1
$\begingroup$

If $a\equiv b \pmod {m_i}$, $1\leq i\leq k$, there $m_1,m_2,\dots,m_k$ relatively prime, then $a\equiv b\pmod{m_1m_2\cdots m_k}$

My attempt: $$\frac{a-b}{m_i}=t_i, t_i\in Z$$ $$\frac{(a-b)^k}{m_1m_2\cdots m_k}=t_1t_2\cdots t_k$$ $$(a-b)^k\equiv 0 \pmod {m_1m_2\cdots m_k}$$ (not sure about this step) $$a-b\equiv 0 \pmod {m_1m_2\cdots m_k}$$ $$a\equiv b \pmod {m_1m_2\cdots m_k}$$ Is there an error in my proof? I didn't use the fact that $m_1,m_2,\dots,m_k$ are relatively prime and I guess it is given for a reason.

$\endgroup$
  • $\begingroup$ This is a part of the Chinese Reminder Theorem. $\endgroup$ – Lior B-S Mar 21 '13 at 9:55
1
$\begingroup$

This isn't sure right: $2^k = 0 (mod~4)$ for any $k \ge 2$, but $2\ne 0(mod~4)$.

You can prove your statement easily, note that $$\frac{a-b}{m_i}=t_i, t_i\in Z$$ [$m_i$ are coprime] $$\frac{(a-b)}{m_1m_2\cdots m_k} \in Z$$

$\endgroup$

Your Answer

By clicking “Post Your Answer”, you agree to our terms of service, privacy policy and cookie policy

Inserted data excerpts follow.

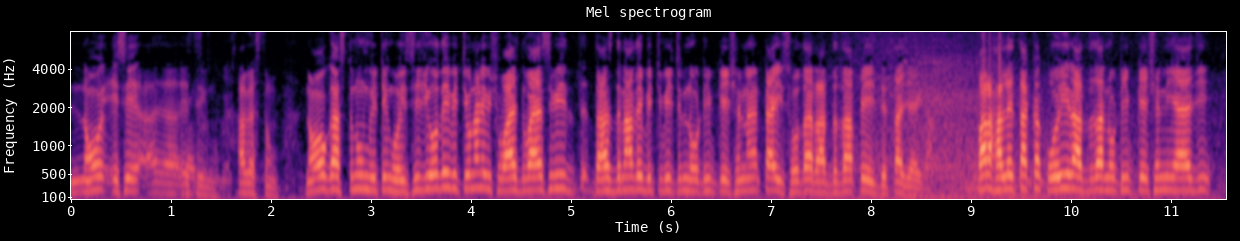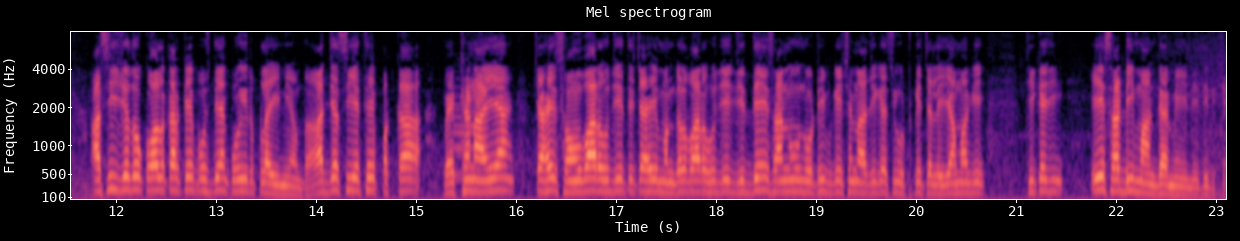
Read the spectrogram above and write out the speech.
9 ਇਸੇ ਅ, ਅ, ਇਸ ਤਰੀਕ ਨੂੰ ਅਗਸਤ ਨੂੰ। 9 ਅਗਸਤ ਨੂੰ ਮੀਟਿੰਗ ਹੋਈ ਸੀ ਜੀ ਉਹਦੇ ਵਿੱਚ ਉਹਨਾਂ ਨੇ ਵਿਸ਼ਵਾਸ ਦਿਵਾਇਆ ਸੀ ਵੀ 10 ਦਿਨਾਂ ਦੇ ਵਿੱਚ ਵਿੱਚ ਨੋਟੀਫਿਕੇਸ਼ਨ 250 ਦਾ ਰੱਦ ਦਾ ਭੇਜ ਦਿੱਤਾ ਜਾਏਗਾ। ਪਰ ਹਾਲੇ ਤੱਕ ਕੋਈ ਰੱਦ ਦਾ ਨੋਟੀਫਿਕੇਸ਼ਨ ਨਹੀਂ ਆਇਆ ਜੀ। ਅਸੀਂ ਜਦੋਂ ਕਾਲ ਕਰਕੇ ਪੁੱਛਦੇ ਹਾਂ, ਕੋਈ ਰਿਪਲਾਈ ਨਹੀਂ ਆਉਂਦਾ। ਅੱਜ ਅਸੀਂ ਇੱਥੇ ਪੱਕਾ ਬੈਠਣ ਆਏ ਆ ਚਾਹੇ ਸੋਮਵਾਰ ਹੋ ਜੇ ਤੇ ਚਾਹੇ ਮੰਗਲਵਾਰ ਹੋ ਜੇ, ਜਿੱਦਾਂ ਸਾਨੂੰ ਨੋਟੀਫਿਕੇਸ਼ਨ ਆ ਜਾਏਗਾ, ਅਸੀਂ ਉੱਠ ਕੇ ਚਲੇ ਜਾਵਾਂਗੇ। ਠੀਕ ਹੈ ਜੀ? ਇਹ ਸਾਡੀ ਮੰਗ ਹੈ ਮੇਨ ਇਹਦੇ ਵਿੱਚ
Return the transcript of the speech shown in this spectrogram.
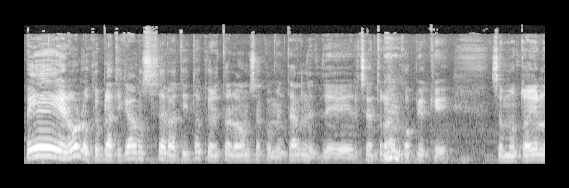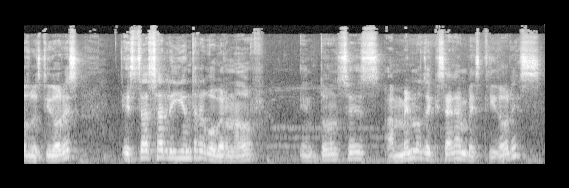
pero lo que platicábamos hace ratito, que ahorita lo vamos a comentar en el, del centro de acopio que se montó ahí en los vestidores, está sale y entra el gobernador. Entonces, a menos de que se hagan vestidores,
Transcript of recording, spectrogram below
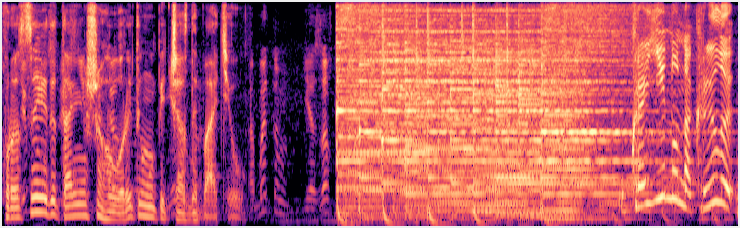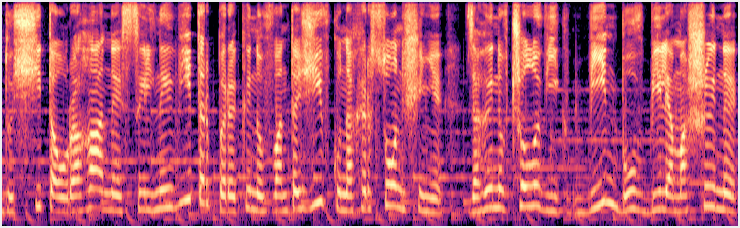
Про це я детальніше говоритиму під час дебатів. Україну накрили дощі та урагани. Сильний вітер перекинув вантажівку на Херсонщині. Загинув чоловік. Він був біля машини.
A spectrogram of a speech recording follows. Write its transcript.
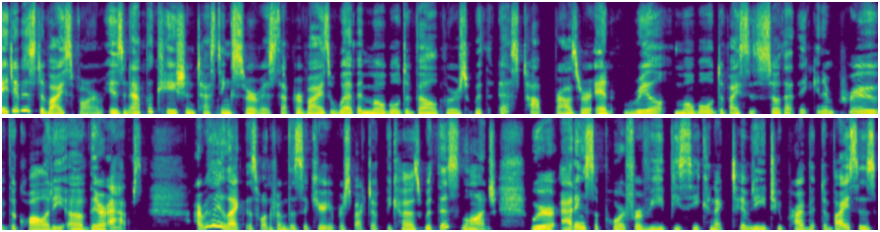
AWS Device Farm is an application testing service that provides web and mobile developers with desktop browser and real mobile devices so that they can improve the quality of their apps. I really like this one from the security perspective because with this launch, we're adding support for VPC connectivity to private devices,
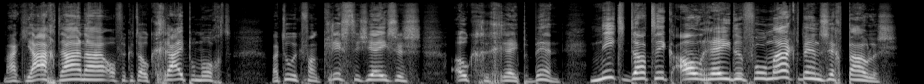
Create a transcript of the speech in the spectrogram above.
Maar ik jaag daarna of ik het ook grijpen mocht, waartoe ik van Christus Jezus ook gegrepen ben. Niet dat ik alrede volmaakt ben, zegt Paulus.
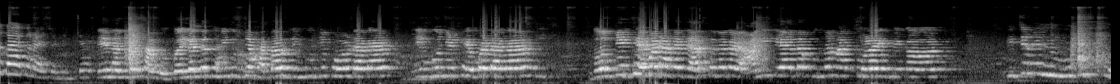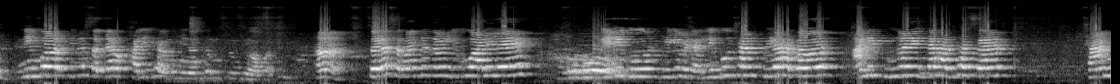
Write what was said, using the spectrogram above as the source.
काय करायचं टीचर ते नंतर सांगू पहिल्यांदा तुम्ही तुमच्या हातावर लिंबूचे फोड टाका लिंबूचे ठेप टाका दोन तीन ठेप टाका जास्त नका आणि ते आता पुन्हा हात सोडा एकमेकावर टीचर लिंबू लिंबू तिथे सध्या खाली ठेवा तुम्ही नंतर उचलून घेऊ आपण हा चला सर्वांच्या जवळ लिंबू आलेले आहे व्हेरी गुड ठीक आहे बेटा लिंबू छान पिळा हातावर आणि पुन्हा एकदा हात घासा. छान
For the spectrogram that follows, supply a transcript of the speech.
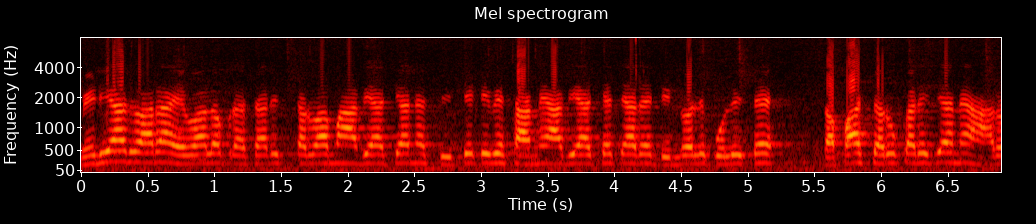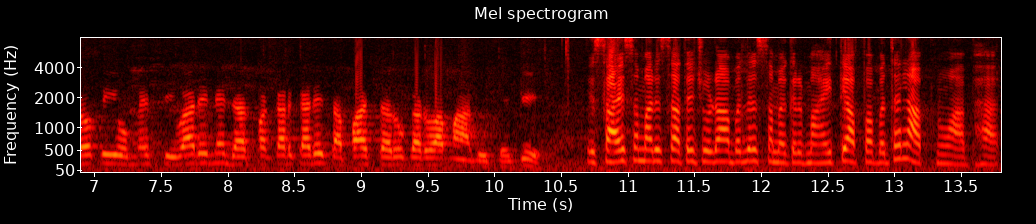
મીડિયા દ્વારા અહેવાલો પ્રસારિત કરવામાં આવ્યા છે અને સીસીટીવી સામે આવ્યા છે, ત્યારે ડિંડોલી પોલીસે તપાસ શરૂ કરી છે અને આરોપી ઉમેશ તિવારીની ધરપકડ કરી તપાસ શરૂ કરવામાં આવી છે. જી. એ સાહિસ અમારી સાથે જોડાવા બદલ સમગ્ર માહિતી આપવા બદલ આપનો આભાર.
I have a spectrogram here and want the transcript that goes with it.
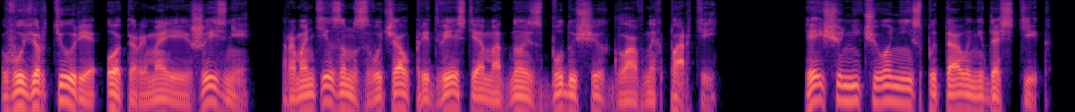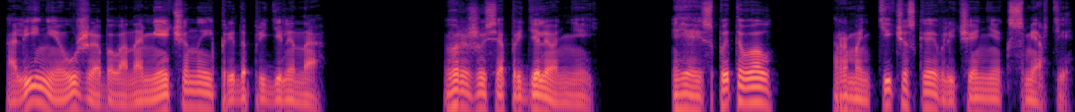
В увертюре оперы моей жизни романтизм звучал предвестием одной из будущих главных партий. Я еще ничего не испытал и не достиг, а линия уже была намечена и предопределена. Выражусь определенней. Я испытывал романтическое влечение к смерти.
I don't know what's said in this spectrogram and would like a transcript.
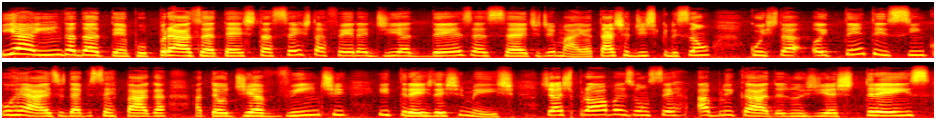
e ainda dá tempo. O prazo é até esta sexta-feira, dia 17 de maio. A taxa de inscrição custa R$ 85,00 e deve ser paga até o dia 23 deste mês. Já as provas vão ser aplicadas nos dias 3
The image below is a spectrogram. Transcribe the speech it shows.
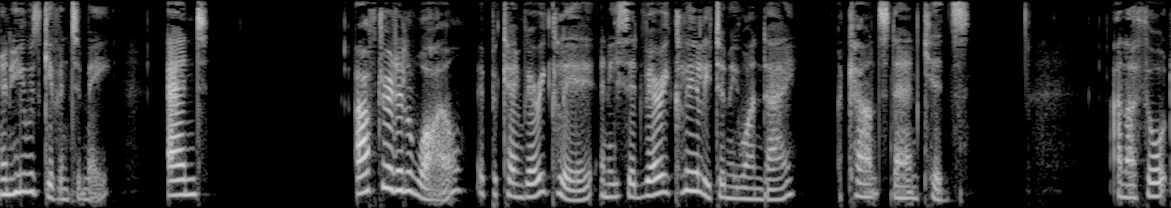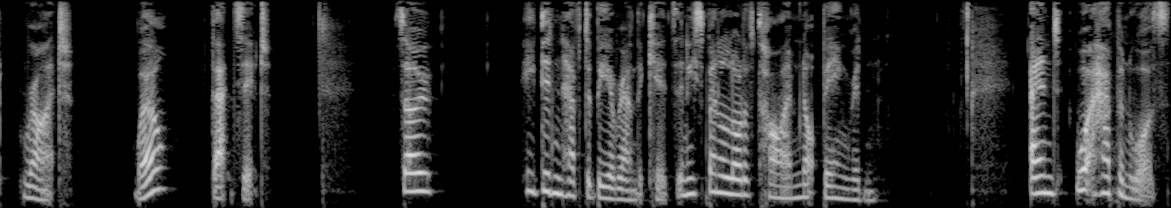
and he was given to me. And after a little while, it became very clear, and he said very clearly to me one day, I can't stand kids. And I thought, right, well, that's it. So he didn't have to be around the kids and he spent a lot of time not being ridden. And what happened was,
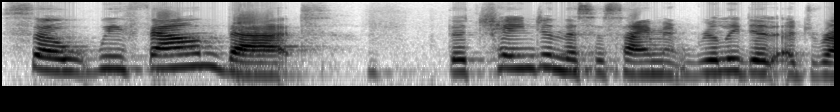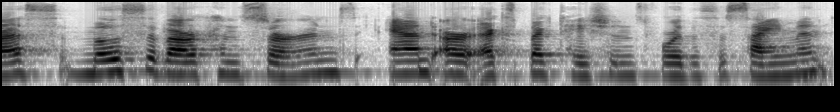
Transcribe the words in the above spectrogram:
So we found that the change in this assignment really did address most of our concerns and our expectations for this assignment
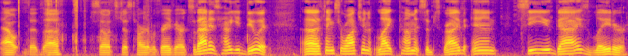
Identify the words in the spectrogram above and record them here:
out the the, so it's just Heart of a Graveyard. So that is how you do it. Uh, thanks for watching. Like, comment, subscribe, and see you guys later.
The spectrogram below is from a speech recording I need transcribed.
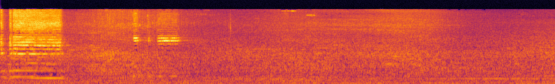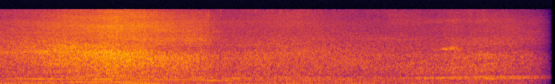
you.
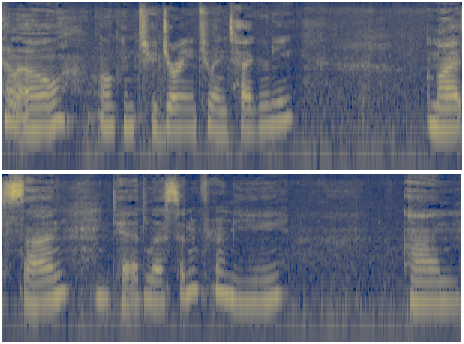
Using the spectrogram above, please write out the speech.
Hello, welcome to Journey to Integrity. My son did listen for me um,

Not the answer you're looking for? Browse other questions tagged or ask your own question.